Task description
In the material below, write out each line word for word and omit the pictures.

Exercise inputs
________

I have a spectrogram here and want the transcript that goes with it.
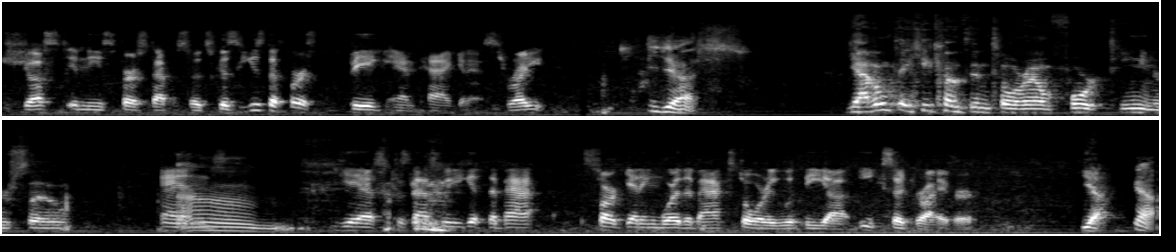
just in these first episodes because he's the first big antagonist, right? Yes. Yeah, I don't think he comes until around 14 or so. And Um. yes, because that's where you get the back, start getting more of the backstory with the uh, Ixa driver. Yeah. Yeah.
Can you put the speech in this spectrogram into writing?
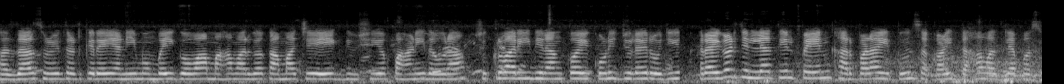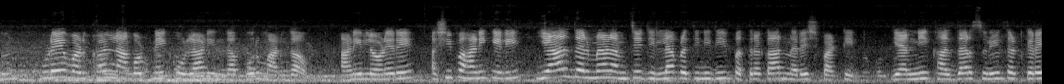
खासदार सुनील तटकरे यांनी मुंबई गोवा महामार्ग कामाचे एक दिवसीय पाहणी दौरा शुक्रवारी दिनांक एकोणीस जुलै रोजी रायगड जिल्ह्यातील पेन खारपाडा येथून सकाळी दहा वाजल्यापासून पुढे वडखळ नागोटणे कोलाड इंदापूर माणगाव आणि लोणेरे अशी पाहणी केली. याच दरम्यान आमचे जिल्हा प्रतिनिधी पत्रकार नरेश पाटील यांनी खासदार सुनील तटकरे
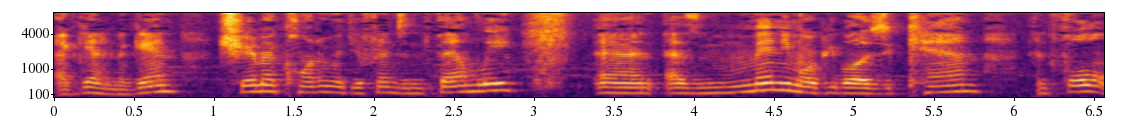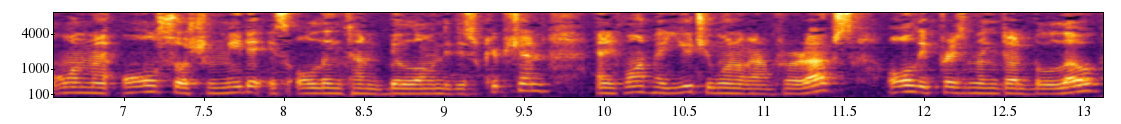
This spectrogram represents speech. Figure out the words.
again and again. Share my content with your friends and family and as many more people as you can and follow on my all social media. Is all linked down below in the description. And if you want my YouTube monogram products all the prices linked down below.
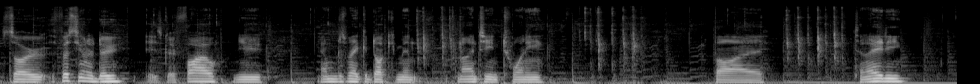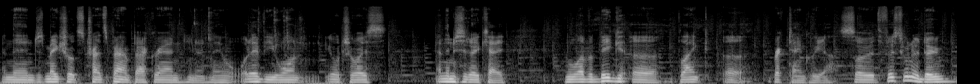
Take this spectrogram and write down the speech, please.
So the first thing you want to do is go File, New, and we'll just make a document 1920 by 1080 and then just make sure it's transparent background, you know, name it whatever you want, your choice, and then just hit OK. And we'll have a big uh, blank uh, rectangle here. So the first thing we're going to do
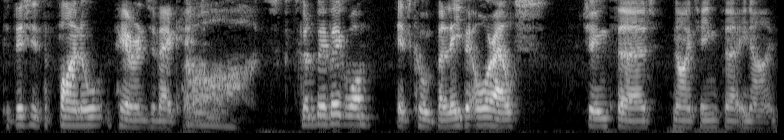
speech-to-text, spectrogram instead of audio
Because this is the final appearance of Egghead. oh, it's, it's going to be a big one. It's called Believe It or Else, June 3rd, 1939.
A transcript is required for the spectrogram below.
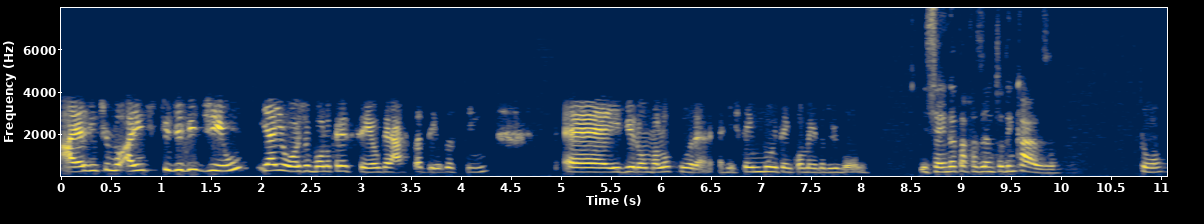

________

Solution for this problem
I have a spectrogram here and want the transcript that goes with it.
just in these first episodes because he's the first big antagonist, right? Yes. Yeah, I don't think he comes until around 14 or so. And Um. yes, because that's where you get the back, start getting more of the backstory with the uh, Ixa driver. Yeah. Yeah.
Can you put the speech in this spectrogram into writing?
खासदार सुनील तटकरे यांनी मुंबई गोवा महामार्ग कामाचे एक दिवसीय पाहणी दौरा शुक्रवारी दिनांक एकोणीस जुलै रोजी रायगड जिल्ह्यातील पेन खारपाडा येथून सकाळी दहा वाजल्यापासून पुढे वडखळ नागोटणे कोलाड इंदापूर माणगाव आणि लोणेरे अशी पाहणी केली. याच दरम्यान आमचे जिल्हा प्रतिनिधी पत्रकार नरेश पाटील यांनी खासदार सुनील तटकरे
This spectrogram represents speech. Figure out the words.
again and again. Share my content with your friends and family and as many more people as you can and follow on my all social media. Is all linked down below in the description. And if you want my YouTube monogram products all the prices linked down below.
Take this spectrogram and write down the speech, please.
So the first thing you want to do is go File, New, and we'll just make a document 1920 by 1080 and then just make sure it's transparent background, you know, name it whatever you want, your choice, and then just hit OK. And we'll have a big uh, blank uh, rectangle here. So the first thing we're going to do
speech-to-text, spectrogram instead of audio
Because this is the final appearance of Egghead. oh, it's, it's going to be a big one. It's called Believe It or Else, June 3rd, 1939.
A transcript is required for the spectrogram below.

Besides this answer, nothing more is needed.